When an officer identifies an issue on the ground it is logged on a computer, out in the field. All of this data is held on a central database. This helps to build up a picture of the issues within each water body and river catchment. Back in the office, this data can be interrogated to help us to identify the areas where we need to concentrate our efforts as well as the type of mitigation options that might be most suitable in the catchment area.

The DP GBRs were introduced in 2008 via the Water Environment (Diffuse Pollution) (Scotland) Regulations. Developed from the Code of Good Agricultural Practice; the Prevention of Pollution from Agricultural Activity (PEPFAA) and Forest and Water Guidelines, the seven DP GBRs now provide a statutory baseline which will provide a general level of environmental protection.
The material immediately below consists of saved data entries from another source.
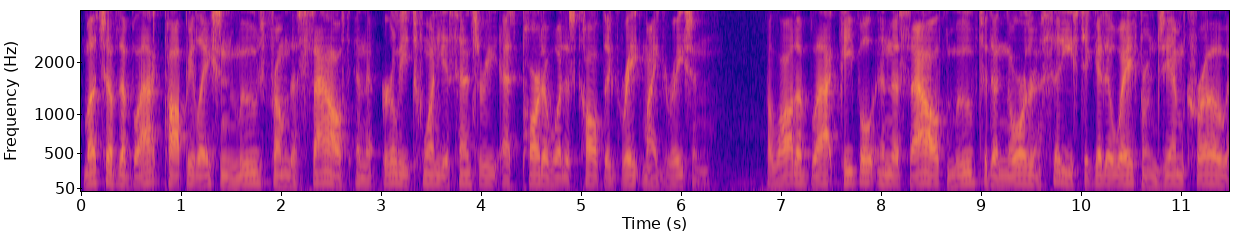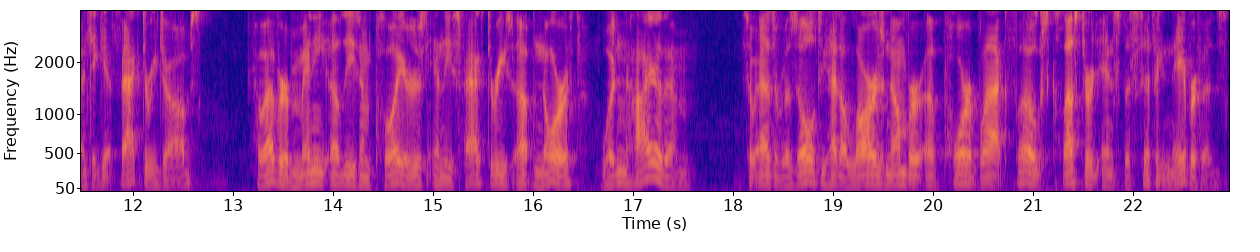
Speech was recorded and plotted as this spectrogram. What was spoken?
Much of the black population moved from the South in the early 20th century as part of what is called the Great Migration. A lot of black people in the South moved to the northern cities to get away from Jim Crow and to get factory jobs. However, many of these employers in these factories up north wouldn't hire them. So as a result, you had a large number of poor black folks clustered in specific neighborhoods.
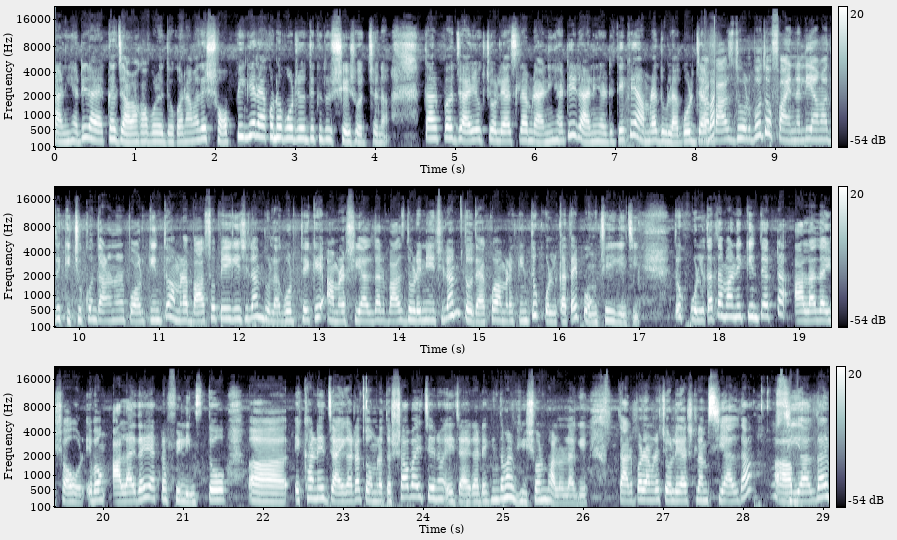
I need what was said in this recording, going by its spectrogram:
রানীহাটির আর একটা জামা কাপড়ের দোকান। আমাদের শপিংয়ের এখনও পর্যন্ত কিন্তু শেষ হচ্ছে না। তারপর যাই হোক চলে আসলাম রানীহাটি। রানীহাটি থেকে আমরা ধুলাগড় যাব। বাস ধরবো, তো ফাইনালি আমাদের কিছুক্ষণ দাঁড়ানোর পর কিন্তু আমরা বাসও পেয়ে গেছিলাম। ধুলাগড় থেকে আমরা শিয়ালদার বাস ধরে নিয়েছিলাম। তো দেখো আমরা কিন্তু কলকাতায় পৌঁছেই গেছি। তো কলকাতা মানে কিন্তু একটা আলাদাই শহর এবং আলাদাই একটা ফিলিংস তো এখানে জায়গাটা তোমরা তো সবাই চেনো, এই জায়গাটা কিন্তু আমার ভীষণ ভালো লাগে। তারপর আমরা চলে আসলাম শিয়ালদা। শিয়ালদায়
Unlike licences or permits, the DP GBRs don’t have associated fees or application forms, however they do have specific conditions that must be complied with to avoid enforcement action.

As well as environmental breaches, officers are keen to record examples of good practice too.

In the first river basin management planning (RBMP) cycle, in the fourteen priority catchments, over 5500km were walked by officers and an average of one breach of the DP GBRS was recorded per kilometre walked. The most frequent issues were non compliances with GBRs 19 (keeping of livestock), 20 (cultivation of land) and 18 (the storage and application of fertiliser). Over 75 % of the non-compliances related to poaching by livestock near to a watercourse.

Awareness raising

Our Land Unit have spoken at over 400 land manager events including workshops, training events, stakeholder meetings and college lectures to discuss current options for minimising diffuse pollution from rural land. Importantly, the events are aimed at discussing ‘how to comply’ with the GBRS as well as identifying those measures that can provide an economic as well as an environmental benefit.

Each event is tailored to the priority catchment and land manager requirements and focuses on a specific compliance issue or mitigation option. One event may look at the rules on cultivation of land and how the changes in techniques and use of machinery can help to reduce soil erosion and run off. Another event may focus on the provision of alternative watering for livestock that will reduce poaching and erosion of the river bank that leads to nutrient, bacteria and soil being washed into the rivers.

The Diffuse Pollution Management Advisory Group (DPMAG) established a partnership approach to influencing change in the rural sector. An example of the work done by DPMAG members has been the creation of Farming and Water Scotland website and the Know the rules guides for farmers.

In 2013-2014, a partnership project provided free soil assessments and individual soils and nutrient advice to land managers in two sub catchments of the Ayr and Tay Priority Catchments as well as training events on nutrient management (PLANET 4farmers) and soil compaction and erosion mitigation. The project group included Scottish Government, SEPA and SRUC staff.

One to one engagement

As well as holding workshops and open days about diffuse pollution with partner organisations, we have also carried out to date approximately 2,800 one to one visits with land managers. These visits have focussed on ways that land managers can reduce the risks of diffuse pollution from their land.

501 revisits in six of the catchments have also been carried out so far, to check the progress of any works required. Over 80% of land managers in these catchment are either compliant or have started work to ensure compliance. There is currently a lot of work going on in the priority catchments to put measures in place to mitigate the effects of diffuse pollution. These measures are a mixture of self-funded work, Scottish Rural Development Programme (SRDP) funded measures and local project initiatives that focus on multiple benefits.

We will continue to provide support and guidance for rural land use. The organisations responsible for overseeing compliance for the range of schemes across the sector must provide land managers and businesses with the appropriate advice and tools that enable the right environmental improvements to be made.

Before and after the implementation of measures relating to GBR 19 (keeping of livestock)

Priority3

Priority4